A Political Cartoon (1974), a 16mm short film by Joe Adamson, James Morrow, and David Stone, won the Francis Scott Key Award at the Baltimore Film Festival, the Judge's Prize at the Santa Barbara Film Festival, the Jury's Prize at the Columbus Film Festival, and the Audience Prize at the Midwest Film Festival.
Nebula Award for Best Short Story, “Bible Stories for Adults, No. 17: The Deluge” (1988).
World Fantasy Award for Best Novel, Only Begotten Daughter (1991).
Nebula Award for Best Novella, City of Truth (1992).
World Fantasy Award for Best Novel, Towing Jehovah (1995).
Grand Prix de l’Imaginaire for Best Novel, Towing Jehovah (1995).
The Volume 5, Number 12 issue of Paradoxa: Studies in World Literary Genres (1999) was devoted entirely to James Morrow’s novels and short stories.
Guest of Honor at Confluence, Mars, Pennsylvania, 2000.
Guest of Honor at ConQuest 32, Kansas City, Kansas, 2001
Inducted into Abington Senior High School Hall of Fame, 2002.
Prix Utopia for Lifetime Achievement in Science Fiction (2005)
Guest of Honor at Readercon 17, Burlington, Massachusetts, 2006.
Theodore Sturgeon Memorial Award for Best Short Fiction, Shambling Towards Hiroshima (2010).

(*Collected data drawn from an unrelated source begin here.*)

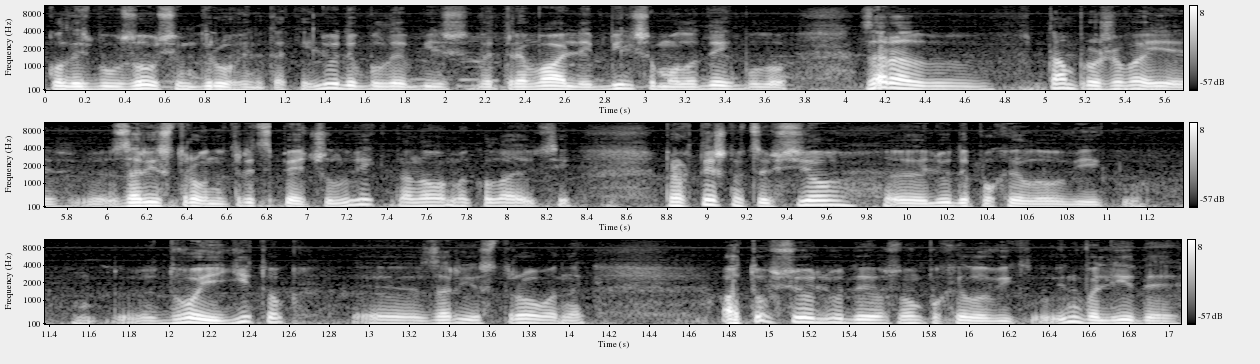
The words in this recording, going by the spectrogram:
колись був зовсім другий такий. Люди були більш витривалі, більше молодих було. Зараз там проживає зареєстровано 35 чоловік на Новомиколаївці. Практично це все е, люди похилого віку. Двоє діток е, зареєстрованих, а то все люди в основному похилого віку. Інваліди,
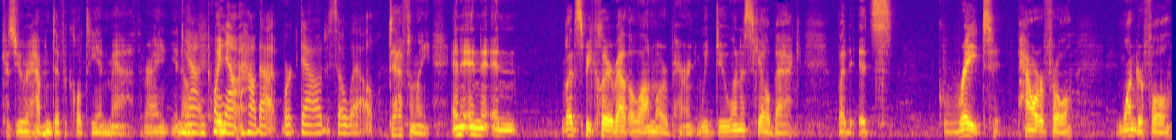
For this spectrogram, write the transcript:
because you were having difficulty in math, right? You know, yeah, and point out how that worked out so well. Definitely, and and and let's be clear about the lawnmower parent. We do want to scale back, but it's great, powerful, wonderful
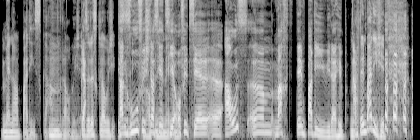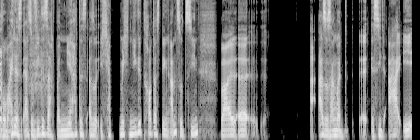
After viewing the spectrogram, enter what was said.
Männer Buddies gab, Mhm. glaube ich. Ja. Also das glaube ich. Ist Dann rufe ich das jetzt hier in. offiziell äh, aus. Ähm, macht den Buddy wieder hip. Nach den Buddy-Hit. Wobei das, also wie gesagt, bei mir hat das, also ich habe mich nie getraut, das Ding anzuziehen, weil, äh, also sagen wir, äh, es sieht A, eh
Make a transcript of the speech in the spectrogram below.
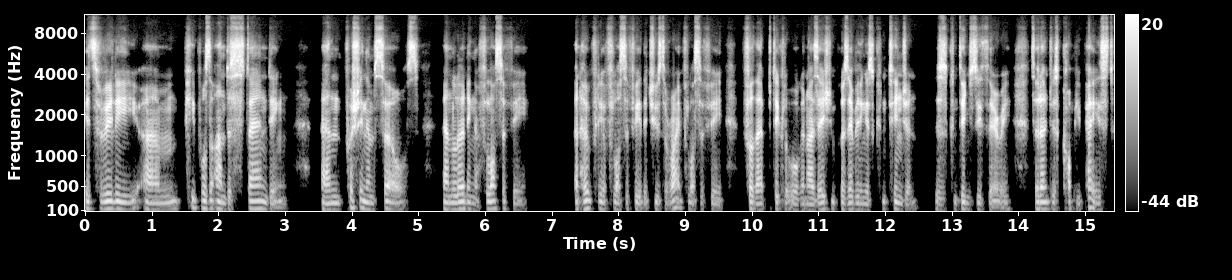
it's really um, people's understanding and pushing themselves and learning a philosophy and hopefully a philosophy they choose the right philosophy for that particular organization because everything is contingent. This is contingency theory so don't just copy paste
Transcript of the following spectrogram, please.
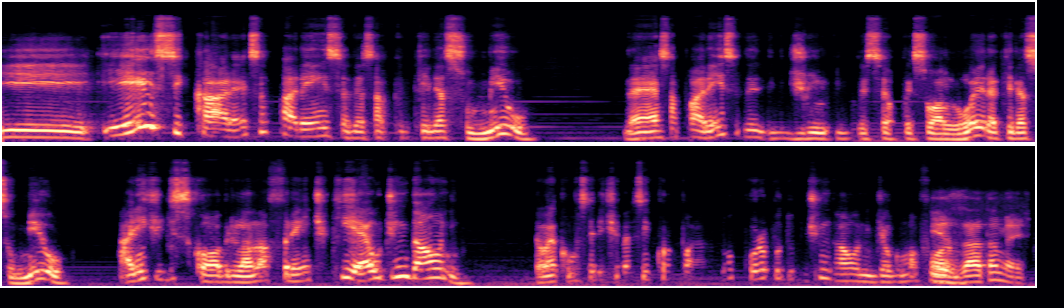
E, esse cara, essa aparência dessa, que ele assumiu, né, essa aparência de, de, dessa pessoa loira que ele assumiu, a gente descobre lá na frente que é o Jim Downey. Então é como se ele tivesse incorporado no corpo do Jim Downey, de alguma forma. Exatamente.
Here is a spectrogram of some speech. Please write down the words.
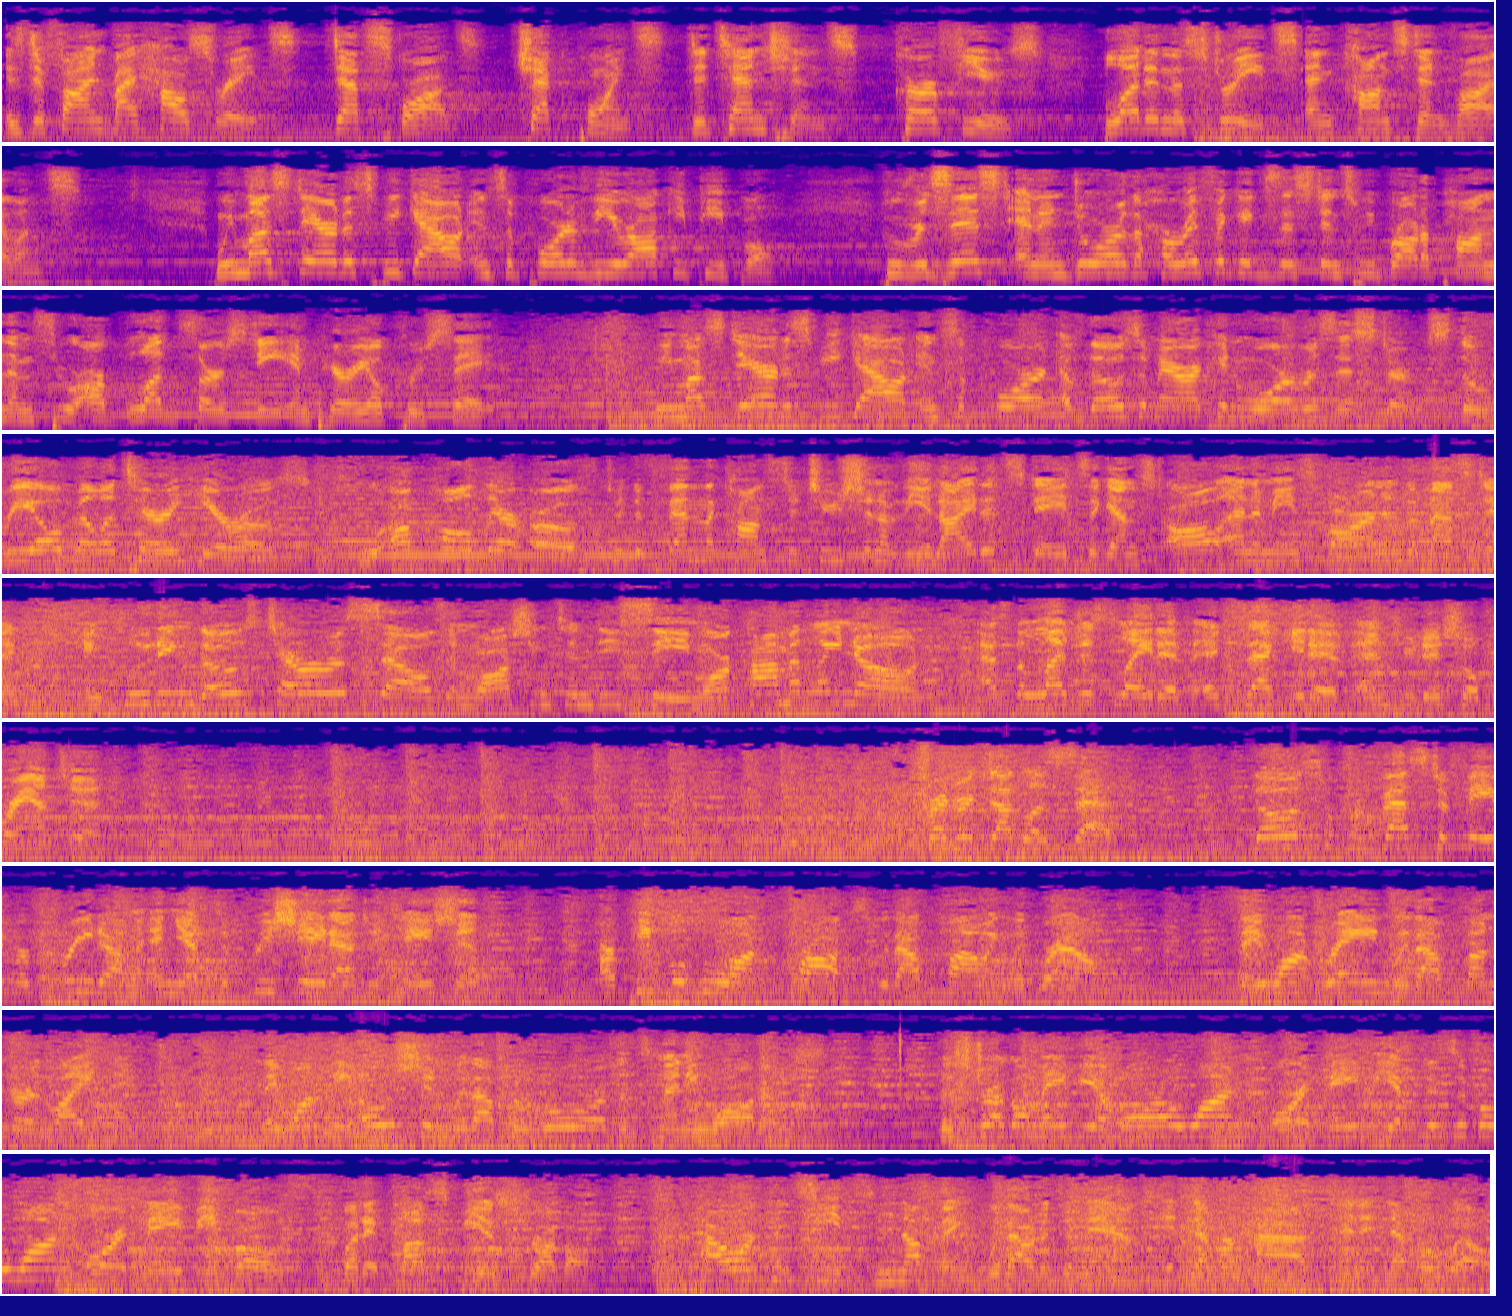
is defined by house raids, death squads, checkpoints, detentions, curfews, blood in the streets, and constant violence. We must dare to speak out in support of the Iraqi people who resist and endure the horrific existence we brought upon them through our bloodthirsty imperial crusade. We must dare to speak out in support of those American war resistors, the real military heroes who uphold their oath to defend the Constitution of the United States against all enemies, foreign and domestic, including those terrorist cells in Washington, D.C., more commonly known as the legislative, executive, and judicial branches. Frederick Douglass said, those who profess to favor freedom and yet depreciate agitation are people who want crops without plowing the ground. They want rain without thunder and lightning. They want the ocean without the roar of its many waters. The struggle may be a moral one, or it may be a physical one, or it may be both, but it must be a struggle. Power concedes nothing without a demand. It never has, and it never will.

Guest of Honor at ArmadilloCon 37, Austin, Texas, July, 2015